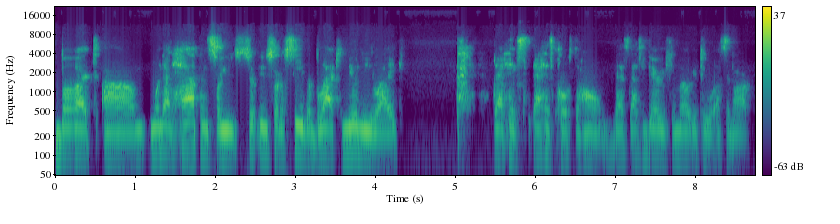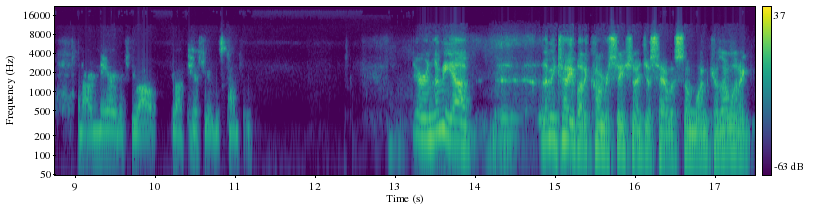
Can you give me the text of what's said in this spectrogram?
But um, when that happens, so you you sort of see the black community like that hits that hits close to home. That's that's very familiar to us in our in our narrative throughout throughout the history of this country. Darren, let me uh, let me tell you about a conversation I just had with someone because I want to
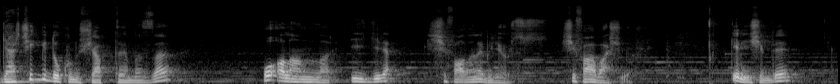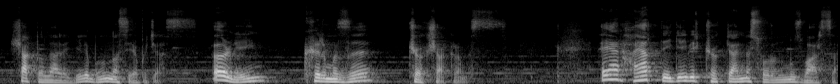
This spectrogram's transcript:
gerçek bir dokunuş yaptığımızda o alanla ilgili şifalanabiliyoruz. Şifa başlıyor. Gelin şimdi şakralarla ilgili bunu nasıl yapacağız? Örneğin kırmızı kök şakramız. Eğer hayatla ilgili bir köklenme sorunumuz varsa,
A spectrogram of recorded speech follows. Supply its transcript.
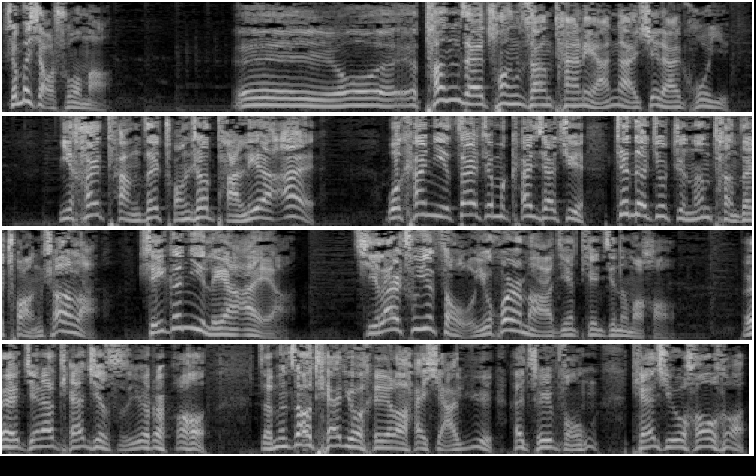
什么小说嘛？呃，我躺在床上谈恋爱写的还可以。你还躺在床上谈恋爱？我看你再这么看下去，真的就只能躺在床上了。谁跟你恋爱呀？起来出去走一会儿嘛！今天天气那么好。哎，今天天气是有点好，这么早天就黑了，还下雨，还吹风，天气又好好。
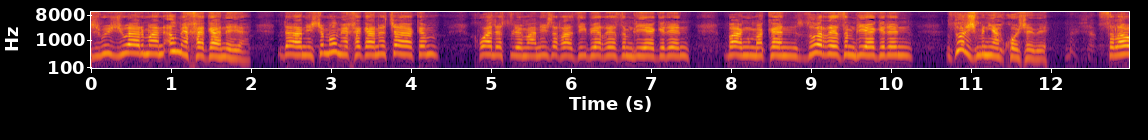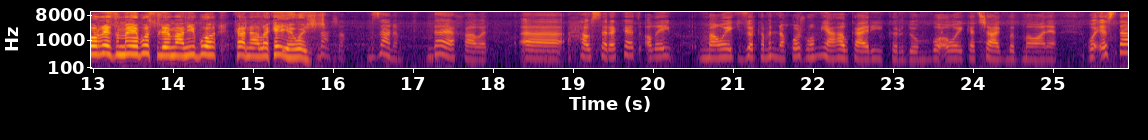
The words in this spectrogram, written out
ژوی ژوارمان ئەو مێخەگانەیە دانیشم و مێخەکانە چاکەم خوا لە سلێمانیش ڕازی بێ ڕێزم لێگرن بانگ مەکەن زۆر ڕێزم لێگرن زۆرش منیان خۆشەوێ سڵاو ڕێزم هەیە بۆ سلێمانی بۆ کاناڵەکە ئێوەش بزانم دایە خاوەر هاوسەرەکەت ئەڵێ ماوەیەکی زۆر کە من نەخۆش بووم یا هاوکاری کردوم بۆ ئەوەی کە چاک ببمەوانێ و ئێستا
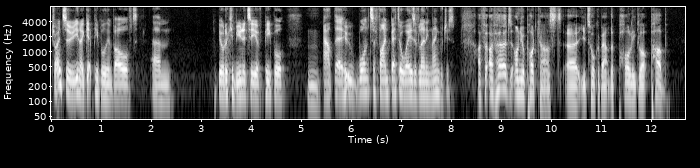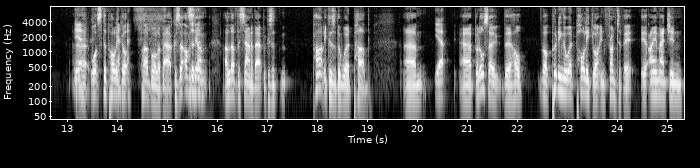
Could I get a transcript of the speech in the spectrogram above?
trying to you know get people involved, um, build a community of people. Mm. Out there who want to find better ways of learning languages. I've, I've heard on your podcast uh, you talk about the polyglot pub. Yeah. Uh, what's the polyglot pub all about? Because obviously, So I'm, I love the sound of that because of, partly because of the word pub, um, Yeah. uh, but also the whole well, putting the word polyglot in front of it. I imagine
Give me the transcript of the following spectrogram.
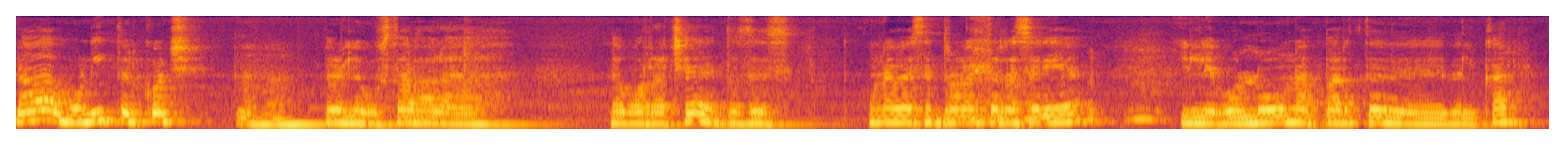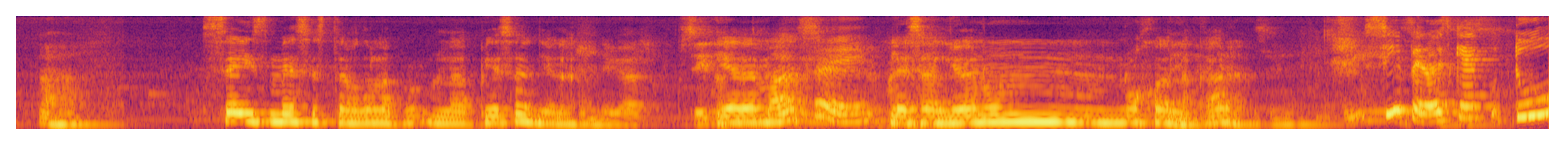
No, bonito el coche. Ajá. Pero le gustaba la, la borrachera. Entonces, una vez entró a una terracería y le voló una parte de- del carro. Ajá. Seis meses tardó la, la pieza en llegar. En llegar. Sí, Y además, sí. Le salió en un ojo de la cara. Sí. Sí, pero es que tú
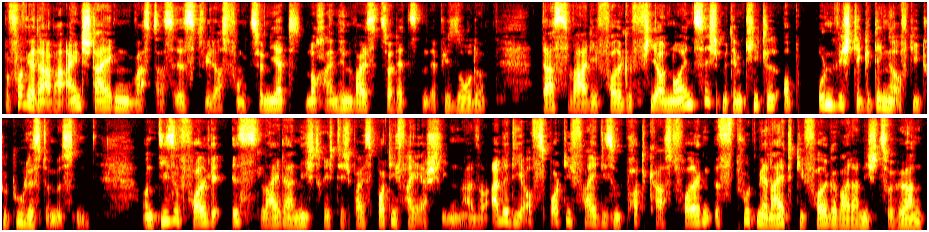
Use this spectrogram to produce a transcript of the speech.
Bevor wir da aber einsteigen, was das ist, wie das funktioniert, noch ein Hinweis zur letzten Episode. Das war die Folge 94 mit dem Titel Ob unwichtige Dinge auf die To-Do-Liste müssen. Und diese Folge ist leider nicht richtig bei Spotify erschienen. Also alle, die auf Spotify diesem Podcast folgen, es tut mir leid, die Folge war da nicht zu hören.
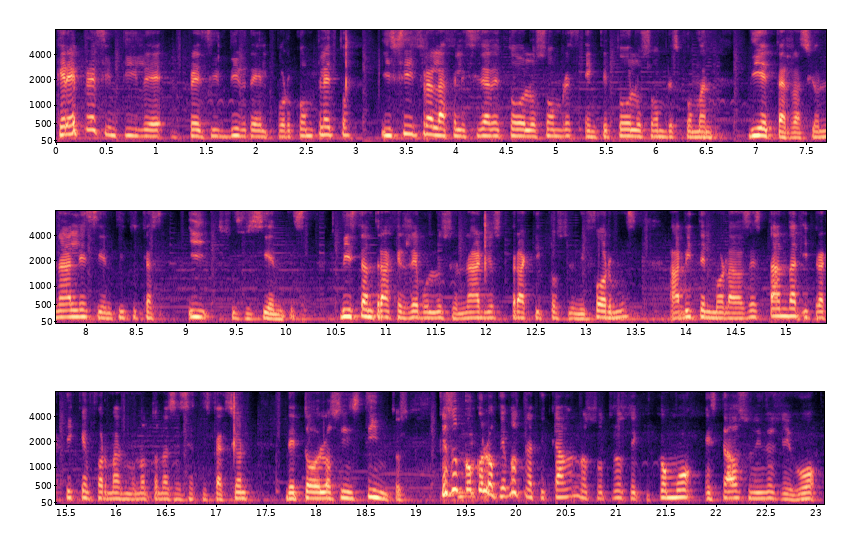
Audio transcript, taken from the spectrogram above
cree prescindir, de él por completo y cifra la felicidad de todos los hombres en que todos los hombres coman dietas racionales, científicas y suficientes, vistan trajes revolucionarios, prácticos y uniformes, habiten moradas estándar y practiquen formas monótonas de satisfacción de todos los instintos. Que es un poco lo que hemos platicado nosotros de cómo Estados Unidos llegó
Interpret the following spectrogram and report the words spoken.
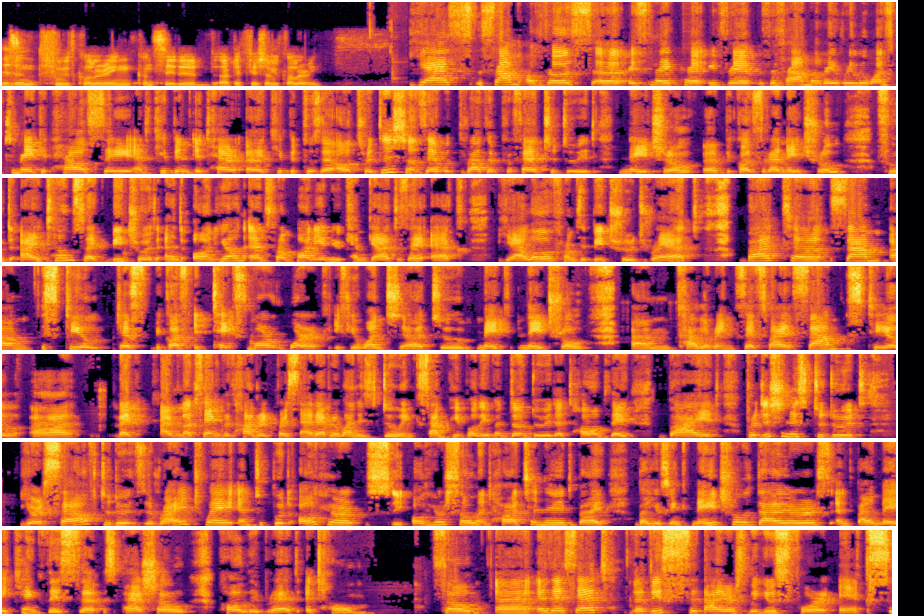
Isn't food coloring considered artificial coloring? Yes, some of those, uh, it's like uh, if the, the family really wants to make it healthy and keeping it uh, keep it to the old traditions, they would rather prefer to do it natural uh, because there are natural food items like beetroot and onion. And from onion, you can get the egg yellow, from the beetroot red. But uh, some um, still just because it takes more work if you want uh, to make natural um, coloring. That's why some still uh, like I'm not saying that hundred percent everyone is doing. Some people even don't do it at home; they buy it. Tradition is to do it yourself to do it the right way and to put all your all your soul and heart in it by by using natural dyers and by making this uh, special holy bread at home so uh, as i said uh, these dyers we use for eggs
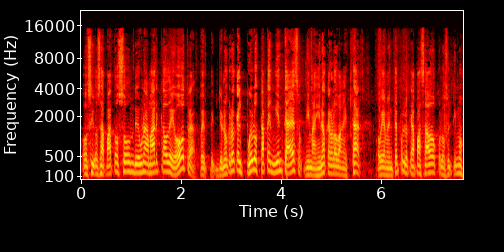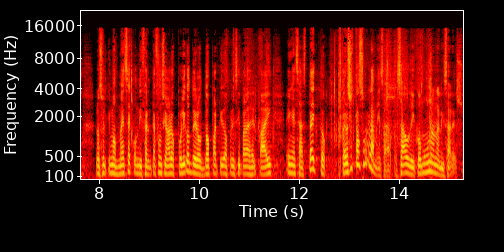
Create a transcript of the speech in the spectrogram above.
o si los zapatos son de una marca o de otra. Pues pues, yo no creo que el pueblo está pendiente a eso, me imagino que no lo van a estar. Obviamente por lo que ha pasado con los últimos, los últimos meses con diferentes funcionarios públicos de los dos partidos principales del país en ese aspecto. Pero eso está sobre la mesa, Saudi, ¿cómo uno analizar eso?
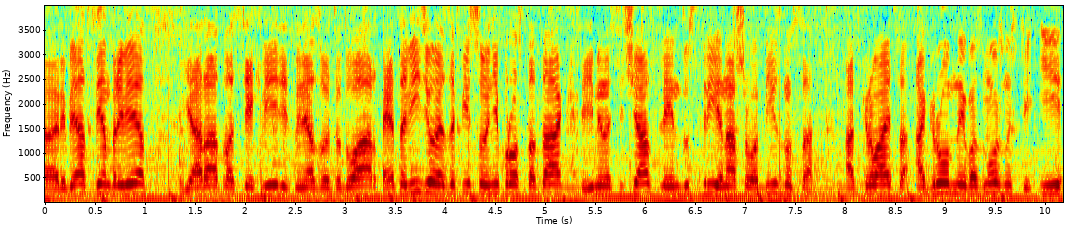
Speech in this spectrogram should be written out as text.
Э, Ребят, всем привет! Я рад вас всех видеть, меня зовут Эдуард. Это видео я записываю не просто так. Именно сейчас для индустрии нашего бизнеса открываются огромные возможности. И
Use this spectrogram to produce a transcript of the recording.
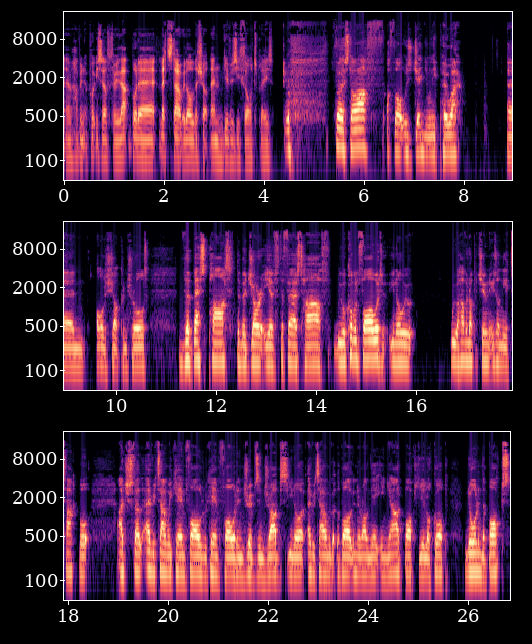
um, having to put yourself through that. But uh, let's start with Aldershot then. Give us your thoughts, please. First half, I thought was genuinely poor. Um, Aldershot controlled the best part, the majority of the first half. We were coming forward, you know, we were, we were having opportunities on the attack, but I just felt every time we came forward, we came forward in dribs and drabs. You know, every time we got the ball in around the 18 yard box, you look up, no one in the box.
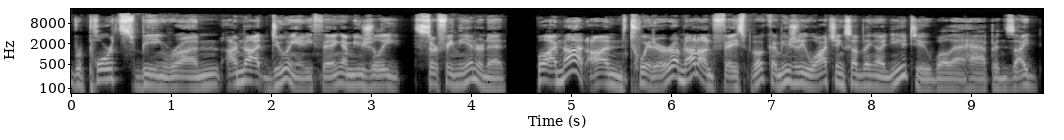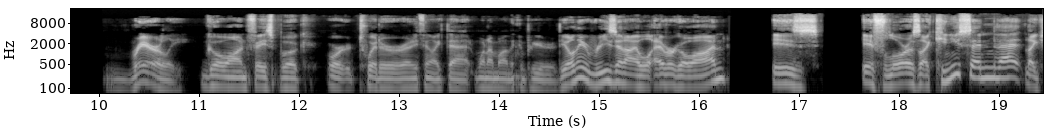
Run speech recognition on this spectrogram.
reports being run, I'm not doing anything. I'm usually surfing the internet. Well, I'm not on Twitter. I'm not on Facebook. I'm usually watching something on YouTube while that happens. I rarely go on Facebook or Twitter or anything like that when I'm on the computer. The only reason I will ever go on is if Laura's like, "Can you send that?" Like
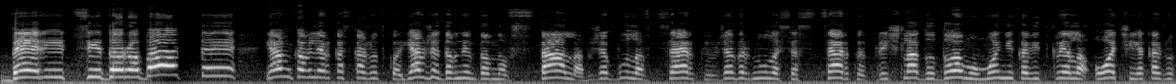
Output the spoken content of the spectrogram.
Беріться до роботи! Я вам, кавалерка, скажу тако, я вже давним-давно встала, вже була в церкві, вже вернулася з церкви, прийшла додому, Моніка відкрила очі. Я кажу,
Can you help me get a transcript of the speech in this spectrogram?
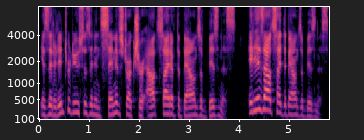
is that it introduces an incentive structure outside of the bounds of business. It is outside the bounds of business.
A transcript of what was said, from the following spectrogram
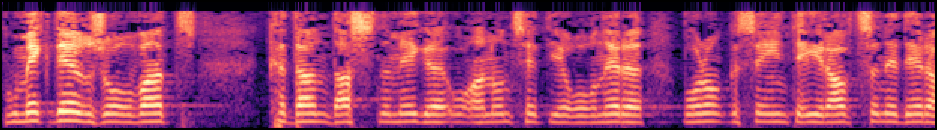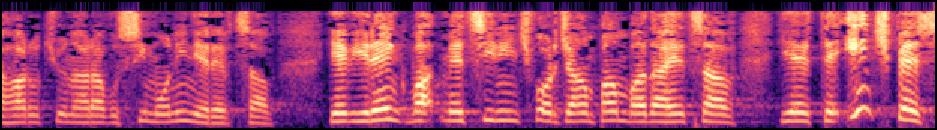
ու մեկտեղ ժողված կդան 11-ը ու անոնց հետ եղողները, որոնք կսեին թե իրավ ծնեդերը հարություն արավ ու Սիմոնին երևցավ, եւ իրենք մեծին ինչ որ ճամփան բադահեցավ, եւ թե ինչպես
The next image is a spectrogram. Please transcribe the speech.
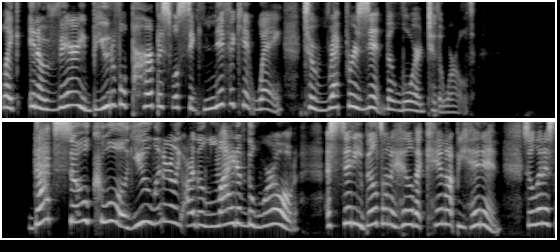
like in a very beautiful, purposeful, significant way to represent the Lord to the world. That's so cool. You literally are the light of the world a city built on a hill that cannot be hidden. So let us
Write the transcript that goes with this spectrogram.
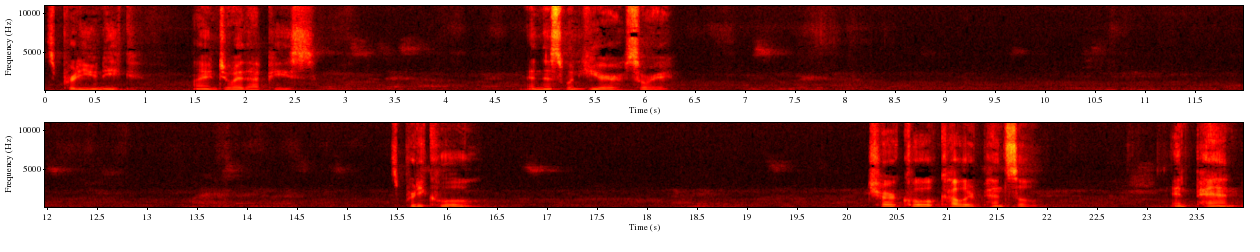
it's pretty unique. I enjoy that piece. And this one here, sorry. Pretty cool. Charcoal colored pencil and pen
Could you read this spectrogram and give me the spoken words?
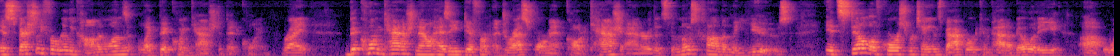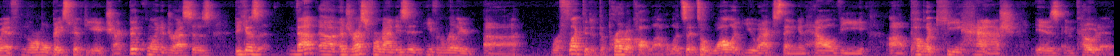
especially for really common ones like Bitcoin Cash to Bitcoin, right? Bitcoin Cash now has a different address format called CashAddr that's the most commonly used. It still, of course, retains backward compatibility uh, with normal base 58 check Bitcoin addresses because that uh, address format isn't even really uh, reflected at the protocol level. It's, it's a wallet UX thing and how the uh, public key hash is encoded.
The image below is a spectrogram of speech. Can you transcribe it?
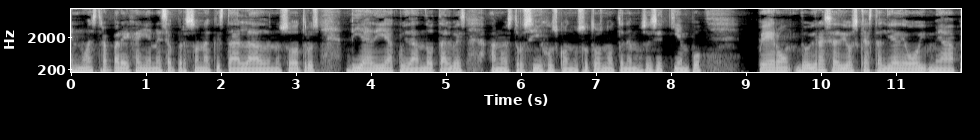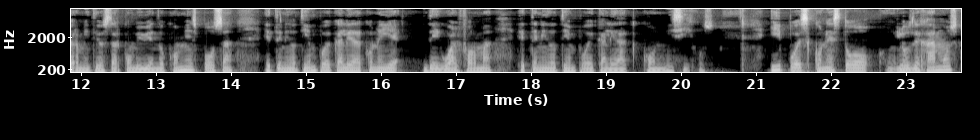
en nuestra pareja y en esa persona que está al lado de nosotros día a día cuidando tal vez a nuestros hijos cuando nosotros no tenemos ese tiempo. Pero doy gracias a Dios que hasta el día de hoy me ha permitido estar conviviendo con mi esposa. He tenido tiempo de calidad con ella. De igual forma he tenido tiempo de calidad con mis hijos. Y pues con esto los dejamos.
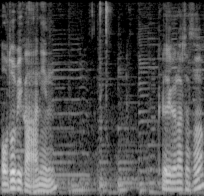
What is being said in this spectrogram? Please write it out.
어도비가 아닌 클릭을 하셔서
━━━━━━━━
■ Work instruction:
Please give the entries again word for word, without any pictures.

■ Task answer:
Can you give me the text of what's said in this spectrogram?
But um, when that happens, so you you sort of see the black community like that hits that hits close to home. That's that's very familiar to us in our in our narrative throughout throughout the history of this country. Darren, let me uh, let me tell you about a conversation I just had with someone because I want to
This spectrogram's transcript:
gerçek bir dokunuş yaptığımızda o alanla ilgili şifalanabiliyoruz. Şifa başlıyor. Gelin şimdi şakralarla ilgili bunu nasıl yapacağız? Örneğin kırmızı kök şakramız. Eğer hayatla ilgili bir köklenme sorunumuz varsa,
A spectrogram of recorded speech follows. Supply its transcript.
什么小说嘛？呃，我躺在床上谈恋爱写的还可以。你还躺在床上谈恋爱？我看你再这么看下去，真的就只能躺在床上了。谁跟你恋爱呀？起来出去走一会儿嘛！今天天气那么好。哎，今天天气是有点好，这么早天就黑了，还下雨，还吹风，天气又好好。
The words in this spectrogram, written out
ژوی ژوارمان ئەو مێخەگانەیە دانیشم و مێخەکانە چاکەم خوا لە سلێمانیش ڕازی بێ ڕێزم لێگرن بانگ مەکەن زۆر ڕێزم لێگرن زۆرش منیان خۆشەوێ سڵاو ڕێزم هەیە بۆ سلێمانی بۆ کاناڵەکە ئێوەش بزانم دایە خاوەر هاوسەرەکەت ئەڵێ ماوەیەکی زۆر کە من نەخۆش بووم یا هاوکاری کردوم بۆ ئەوەی کە چاک ببمەوانێ و ئێستا
Could I get a transcript of the speech in the spectrogram above?
trying to you know get people involved, um, build a community of people. Mm. Out there who want to find better ways of learning languages. I've, I've heard on your podcast uh, you talk about the polyglot pub. Yeah. Uh, what's the polyglot pub all about? Because obviously, So I'm, I love the sound of that because of, partly because of the word pub, um, Yeah. uh, but also the whole well, putting the word polyglot in front of it. I imagine
Give me the transcript of the following spectrogram.
No, bonito el coche. Ajá. Pero le gustaba la, la borrachera. Entonces, una vez entró a una terracería y le voló una parte de- del carro. Ajá. Seis meses tardó la, la pieza en llegar. En llegar. Sí, Y además, sí. Le salió en un ojo de la cara. Sí. Sí, pero es que tú
Use this spectrogram to produce a transcript of the speech.
Bevor wir da aber einsteigen, was das ist, wie das funktioniert, noch ein Hinweis zur letzten Episode. Das war die Folge 94 mit dem Titel Ob unwichtige Dinge auf die To-Do-Liste müssen. Und diese Folge ist leider nicht richtig bei Spotify erschienen. Also alle, die auf Spotify diesem Podcast folgen, es tut mir leid, die Folge war da nicht zu hören.
Audio transcript, taken from the spectrogram above
cree prescindir, de él por completo y cifra la felicidad de todos los hombres en que todos los hombres coman dietas racionales, científicas y suficientes, vistan trajes revolucionarios, prácticos y uniformes, habiten moradas estándar y practiquen formas monótonas de satisfacción de todos los instintos. Que es un poco lo que hemos platicado nosotros de cómo Estados Unidos llegó
Interpret the following spectrogram and report the words spoken.
Isn't food coloring considered artificial coloring? Yes, some of those, uh, it's like uh, if the, the family really wants to make it healthy and keeping it uh, keep it to the old traditions, they would rather prefer to do it natural uh, because there are natural food items like beetroot and onion. And from onion, you can get the egg yellow, from the beetroot red. But uh, some um, still just because it takes more work if you want uh, to make natural um, coloring. That's why some still uh, like I'm not saying that hundred percent everyone is doing. Some people even don't do it at home; they buy it. Tradition is to do it yourself to do it the right way and to put all your all your soul and heart in it by by using natural dyers and by making this uh, special holy bread at home so uh, as i said uh, these dyers we use for eggs
Create a transcript of the speech in the spectrogram above.
o si los zapatos son de una marca o de otra. Pues pues, yo no creo que el pueblo está pendiente a eso, me imagino que no lo van a estar. Obviamente por lo que ha pasado con los últimos, los últimos meses con diferentes funcionarios públicos de los dos partidos principales del país en ese aspecto. Pero eso está sobre la mesa, Saudi, ¿cómo uno analizar eso?
Speech in this spectrogram should be written out as text.
Э, Ребят, всем привет! Я рад вас всех видеть, меня зовут Эдуард. Это видео я записываю не просто так. Именно сейчас для индустрии нашего бизнеса открываются огромные возможности. И
Use this spectrogram to produce a transcript of the recording.
um, having to put yourself through that. But uh, let's start with Aldershot then. Give us your thoughts, please. First half, I thought was genuinely poor. Um, Aldershot controlled the best part, the majority of the first half. We were coming forward, you know, we were, we were having opportunities on the attack, but I just felt every time we came forward, we came forward in dribs and drabs. You know, every time we got the ball in around the 18 yard box, you look up, no one in the box.
Run speech recognition on this spectrogram.
reports being run, I'm not doing anything. I'm usually surfing the internet. Well, I'm not on Twitter. I'm not on Facebook. I'm usually watching something on YouTube while that happens. I rarely go on Facebook or Twitter or anything like that when I'm on the computer. The only reason I will ever go on is if Laura's like, "Can you send that?" Like
Output the spoken content of the spectrogram.
Беріться до роботи! Я вам, кавалерка, скажу тако, я вже давним-давно встала, вже була в церкві, вже вернулася з церкви, прийшла додому, Моніка відкрила очі. Я кажу,
Can you help me get a transcript of the speech in this spectrogram?
is that it introduces an incentive structure outside of the bounds of business. It is outside the bounds of business.
A transcript of what was said, from the following spectrogram
ու մեկտեղ ժողված կդան 11-ը ու անոնց հետ եղողները, որոնք կսեին թե իրավ ծնեդերը հարություն արավ ու Սիմոնին երևցավ, եւ իրենք մեծին ինչ որ ճամփան բադահեցավ, եւ թե ինչպես
The next image is a spectrogram. Please transcribe the speech.
like in a very beautiful, purposeful, significant way to represent the Lord to the world. That's so cool. You literally are the light of the world a city built on a hill that cannot be hidden. So let us
Write the transcript that goes with this spectrogram.
it's pretty unique. I enjoy that piece. And this one here, sorry. Pretty cool. Charcoal colored pencil and pen
Could you read this spectrogram and give me the spoken words?
especially for really common ones like Bitcoin Cash to Bitcoin, right? Bitcoin Cash now has a different address format called CashAddr that's the most commonly used. It still, of course, retains backward compatibility uh, with normal base 58 check Bitcoin addresses because that uh, address format isn't even really uh, reflected at the protocol level. It's, it's a wallet UX thing and how the uh, public key hash is encoded.
The image below is a spectrogram of speech. Can you transcribe it?
en nuestra pareja y en esa persona que está al lado de nosotros día a día cuidando tal vez a nuestros hijos cuando nosotros no tenemos ese tiempo. Pero doy gracias a Dios que hasta el día de hoy me ha permitido estar conviviendo con mi esposa. He tenido tiempo de calidad con ella. De igual forma he tenido tiempo de calidad con mis hijos. Y pues con esto los dejamos.
What is being said in this spectrogram? Please write it out.
어도비가 아닌 클릭을 하셔서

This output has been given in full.